Monday, November 27, 2017

beggar woman, wandering pilgrim, insane literary colored man, and more!

Gerrit Smith was a wealthy white abolitionist in 19th century New York state. He had a “Grecian mansion” and “owned at least 750,000 acres.” Smith was generous, too. Besides handing out donations to individuals and organizations with a special interest in funding anti-slavery work, Smith explored ways to deed over thousands of acres to former slaves in the hope they might become self-sufficient farmers.

He sounds like a pretty great guy. Smith kept a diary and in it recorded a little bit about each of the many travelers he welcomed to his big house. I love the excerpts that appear in Fergus Bordewich’s Bound for Canaan, a book on the underground railroad. I have to share:

Mrs. Crampton, a beggar woman, spent last night with us. Charles Johnson, a fugitive slave from Hagerstown, took tea at our house last evening and breakfasted with us this morning.

Mr. William Corning, a wandering pilgrim, as he styles himself, dines with us. He is peddling his own printed productions.

Poor Graham, the insane literary colored man, has been with us a day or two.

Elder Cook and William Haines of Oneida depot arrive this evening. Mr. H. is a ‘medium,’ and speaks in unknown tongues.
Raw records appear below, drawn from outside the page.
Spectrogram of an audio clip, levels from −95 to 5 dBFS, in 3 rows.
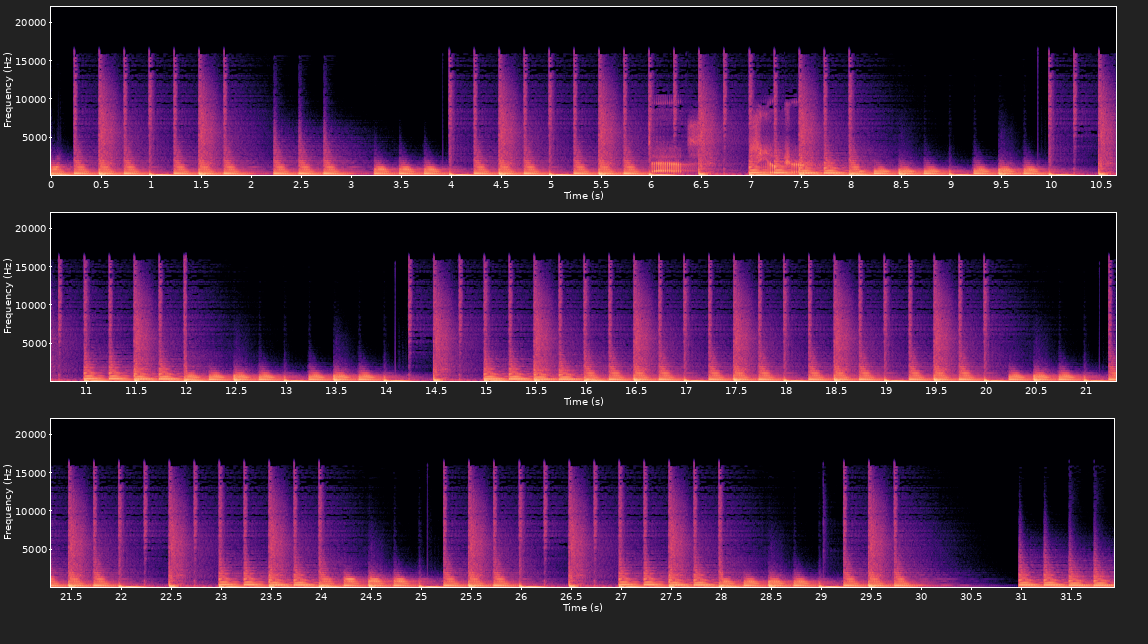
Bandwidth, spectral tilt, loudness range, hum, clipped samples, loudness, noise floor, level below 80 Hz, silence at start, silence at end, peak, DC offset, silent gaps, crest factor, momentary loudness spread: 17 kHz; -6.5 dB/octave; 2 LU; none; under 0.1%; -19 LUFS; -60 dBFS; -24 dBFS; 0 s; 0 s; 0 dBFS; under 0.1%; none; 18 dB; 5 LU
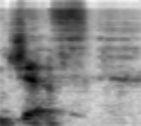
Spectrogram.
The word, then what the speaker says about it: GIF: But the creator of the graphic interchange format said it's pronounced like the peanut butter.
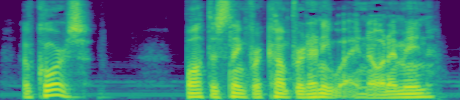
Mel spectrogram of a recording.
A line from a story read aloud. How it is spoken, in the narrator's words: chuckled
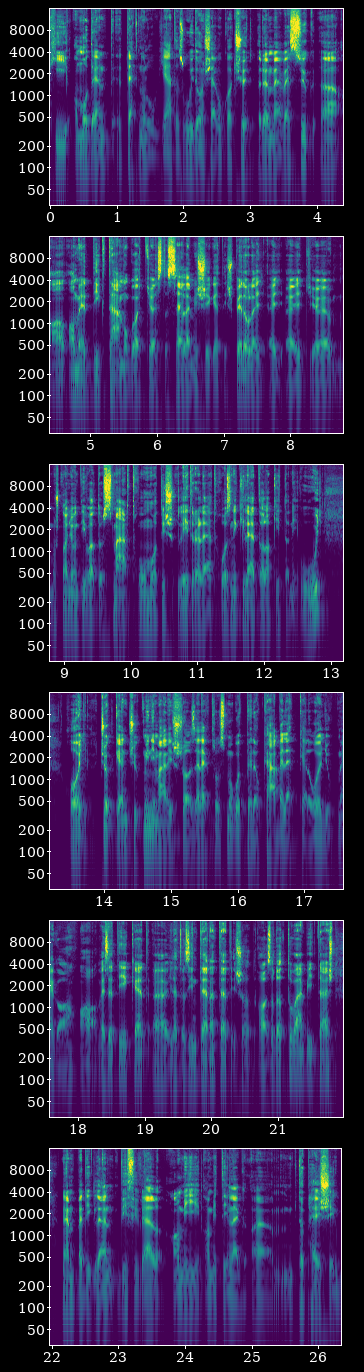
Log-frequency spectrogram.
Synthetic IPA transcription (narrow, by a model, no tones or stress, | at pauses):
kʰiɒmo̞d̪ɛrnt̪ɛxno̞loːɡija̰ːt̪ɒzuːjd̪o̞nʃaːɡokɒt̪ʃøːt̪øɾø̞mːɛlvɛsːyk | ʔɒmɛd̪ːikt̪aːmo̞ɡɒcːɒɛst̪ɒsɛlːɛmiʃḛːɡɛ̰t̪ḛːʃpeːld̪aːɦulɛɟɛɟɛɟmo̞ʃt̪nɒɟo̞nd̪ivɒt̪o̞ʃsmaːrt̪homo̞t̪iʃleːt̪rɛlɛɦɛt̪ho̞znikilɛɦɛt̪ɒlɒkiːt̪ɒnḭʔuːɟ | ho̞ɟt͡ʃø̞kːɛɲt͡ʃykminimaːliʃrɒːzɛlɛk̚t̪rosmoɡo̞t̪̚peːld̪aːulkaːbɛlɛkːɛ̰lʔo̞lɟuk̚mɛɡɒ̰ːvɛzɛt̪eːkɛt̪ilːɛt̪ʋɛɒzint̪ɛrnɛt̪ɛt̪ḛːʃɒɒzɒd̪ɒt̪ːo̞vaːbːiːt̪aːʃt̪ | nɛmpɛd̪iɡlɛnvifivɛ̰lɒmiɒmit̪eːnlɛɡ | t̪ø̞phɛjʃeːɡ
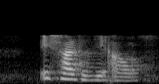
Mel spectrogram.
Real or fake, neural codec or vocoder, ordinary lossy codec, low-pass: fake; autoencoder, 48 kHz, 32 numbers a frame, DAC-VAE, trained on Japanese speech; AAC, 16 kbps; 7.2 kHz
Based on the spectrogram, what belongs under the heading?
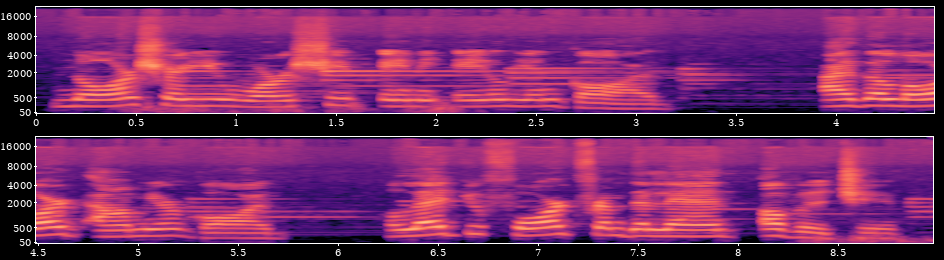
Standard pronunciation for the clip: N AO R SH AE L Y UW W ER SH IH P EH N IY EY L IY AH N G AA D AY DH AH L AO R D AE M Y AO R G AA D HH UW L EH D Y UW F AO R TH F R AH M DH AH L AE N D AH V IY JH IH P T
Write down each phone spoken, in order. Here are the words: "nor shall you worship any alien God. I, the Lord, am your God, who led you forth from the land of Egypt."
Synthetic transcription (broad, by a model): N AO R SH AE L Y UW W ER SH IH P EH N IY EY L IY AH N G AA D AY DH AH L AO R D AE M Y AO R G AA D HH UW L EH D Y UW F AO R T F R AH M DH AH L AE N D AH V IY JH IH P T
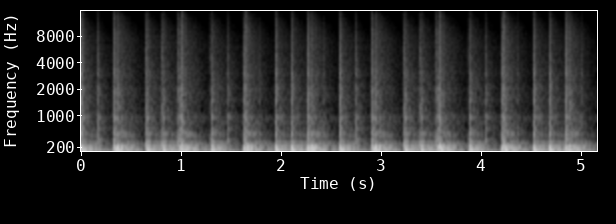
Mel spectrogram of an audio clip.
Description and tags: ethnic beat10
congas, ethnic drums, grooves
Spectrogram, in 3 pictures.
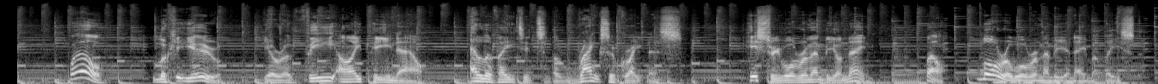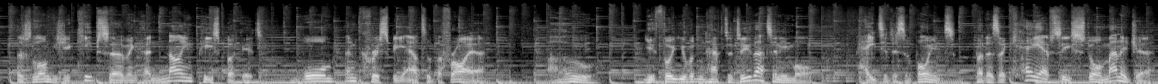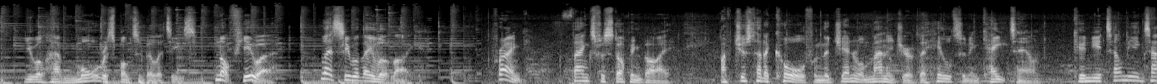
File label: E-LEARNING voiceover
Dr. Winmer of Washington City, with five deaf mutes and blind child take supper and spend the evening with us.

We find Brother Swift and his wife and daughter at our house, where they will remain until they get lodgings. There come this evening an old black man, a young one and his wife and infant. They say they are fugitives from North Carolina.
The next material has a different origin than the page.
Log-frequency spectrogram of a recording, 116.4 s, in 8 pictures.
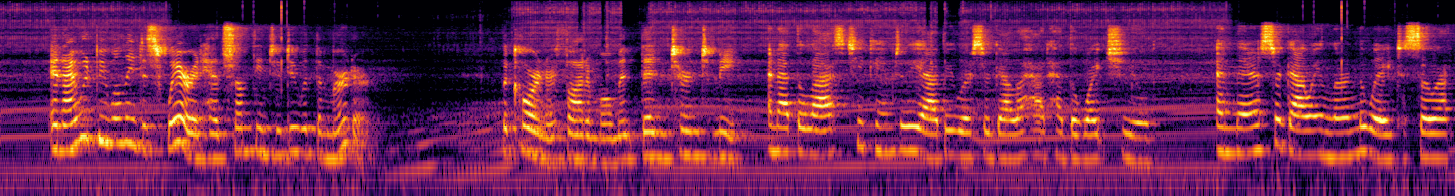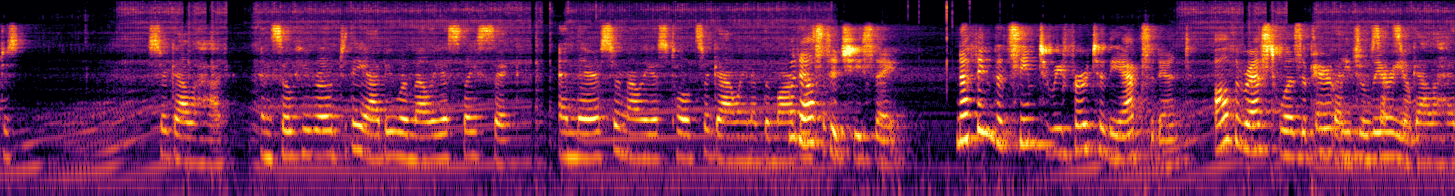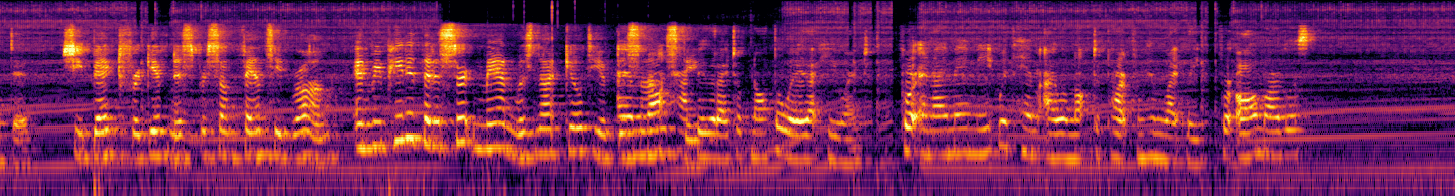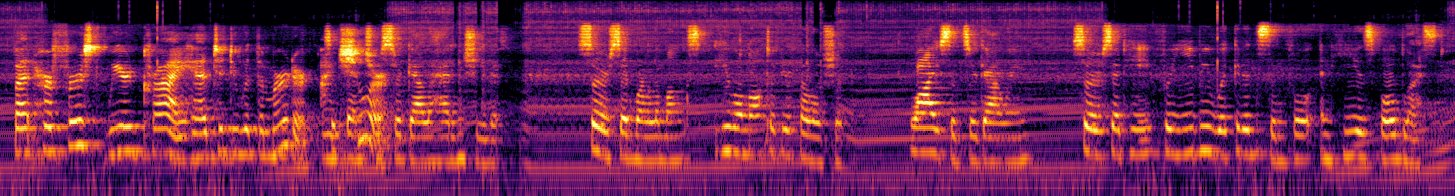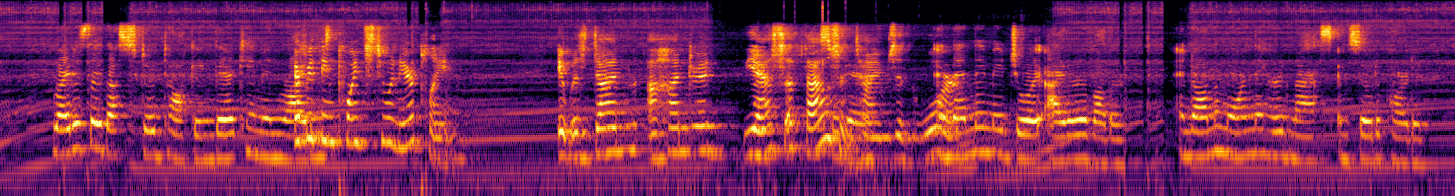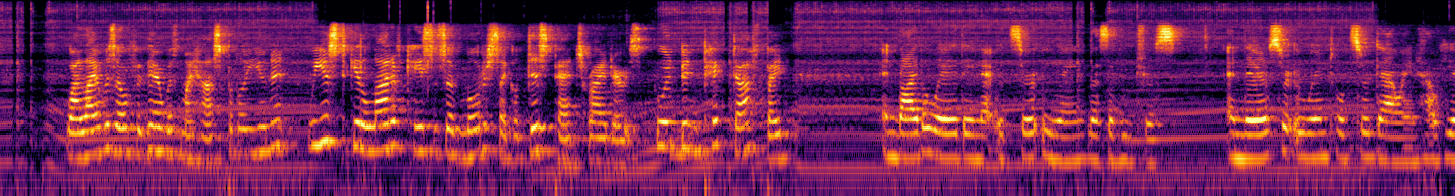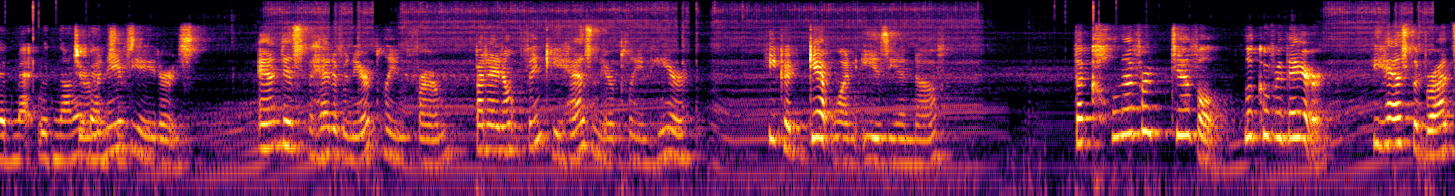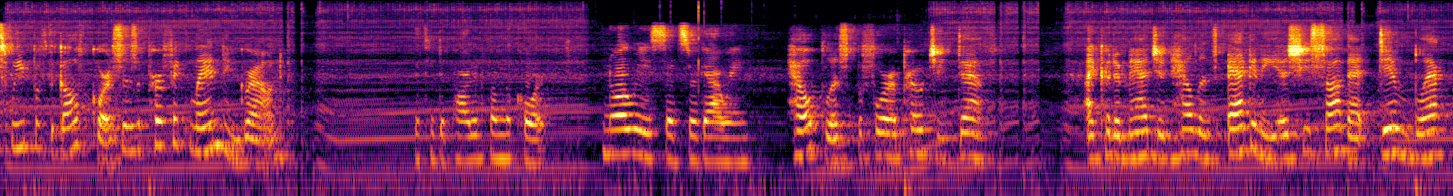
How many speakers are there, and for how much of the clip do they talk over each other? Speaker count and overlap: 2, about 5%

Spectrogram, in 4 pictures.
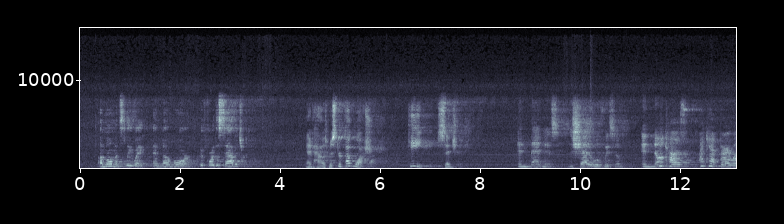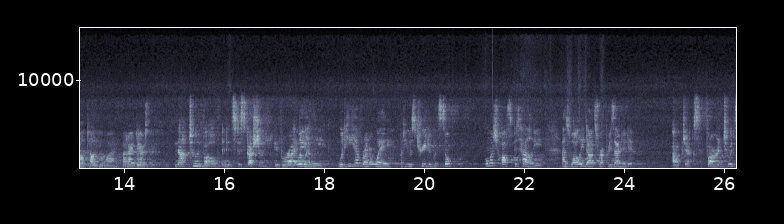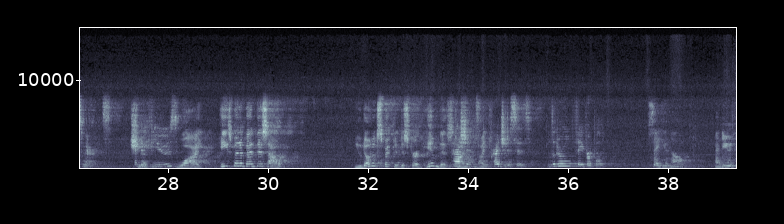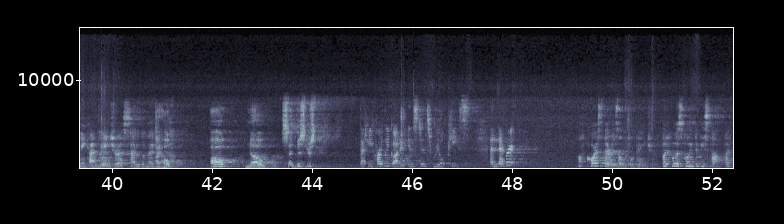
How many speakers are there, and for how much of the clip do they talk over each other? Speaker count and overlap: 6, about 8%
A man from ____ brings his mother, six children and her half sister, all fugitives from Virginian.

An Indian and a fugitive slave spent last night with us. The Indian has gone on, but Tommy McElligott (very drunk) has come to fill his place.

source: Bound for Canaan: the underground railroad and the war for the soul of America by Fergus M. Bordewich
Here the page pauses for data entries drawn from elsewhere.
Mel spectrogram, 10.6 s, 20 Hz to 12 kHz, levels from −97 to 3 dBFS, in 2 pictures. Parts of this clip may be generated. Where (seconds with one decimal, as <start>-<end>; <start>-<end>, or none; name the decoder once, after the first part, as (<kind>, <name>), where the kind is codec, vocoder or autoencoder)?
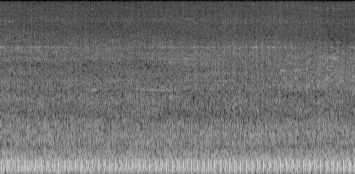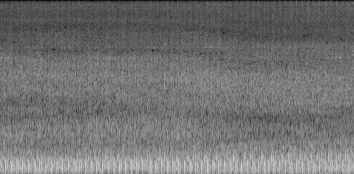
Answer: none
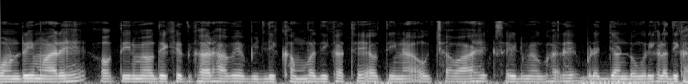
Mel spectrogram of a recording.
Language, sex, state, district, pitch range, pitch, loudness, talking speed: Chhattisgarhi, male, Chhattisgarh, Rajnandgaon, 130-135 Hz, 135 Hz, -15 LUFS, 270 wpm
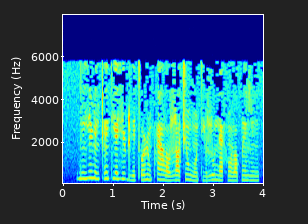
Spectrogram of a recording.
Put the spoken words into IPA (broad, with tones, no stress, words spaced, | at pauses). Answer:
dĩ˧ ji˦ ɳĩ˧kʼẽ˦tʲæ˦zʲu˧ ɖʱe˨tʼo˨˦ɳũ˨ pʰæ̃˧ lˠo˨ɮɒ˧t͡ʃõ˦võ˨ tʲo˨ɮu˦ næ˦hũ˦˨lˠo˧ pẽ˦ɮĩ˧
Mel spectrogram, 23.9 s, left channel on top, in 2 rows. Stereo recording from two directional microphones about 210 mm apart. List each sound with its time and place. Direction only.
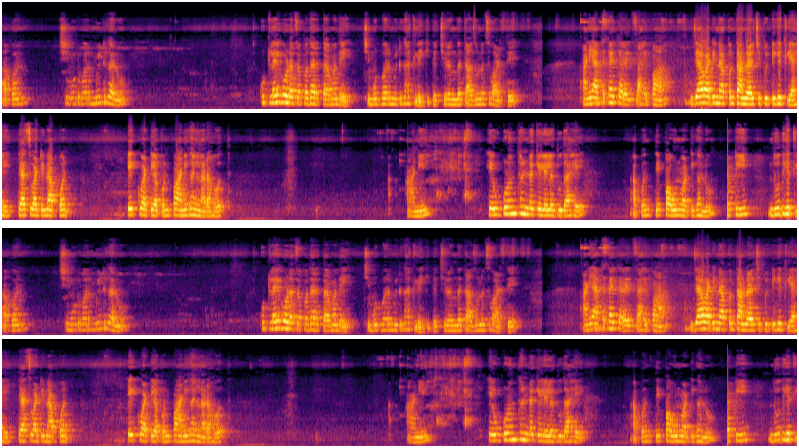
3.9 s speech: 35° left (ahead or behind)
8.7 s speech: 45° left (ahead or behind)
17.7 s chink: 50° left (ahead or behind)
19.2 s speech: 45° left (ahead or behind)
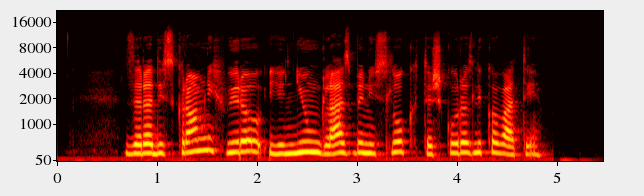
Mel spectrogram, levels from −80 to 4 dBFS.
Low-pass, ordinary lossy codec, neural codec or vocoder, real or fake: 19.8 kHz; none; vocoder, 44.1 kHz, 128 mel bands every 512 samples, BigVGAN v2; fake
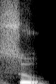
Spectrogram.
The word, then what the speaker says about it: sw: it so sw so this is transliterated sw and we pronounce it as su alright so it's a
David Lee Ingersoll said...

The first image that came to mind when I read "insane literary colored man" was guy covered with tattoos of poems in multiple, clashing colors.

Glenn Ingersoll said...

Somehow I think Gerrit Smith meant that respectfully.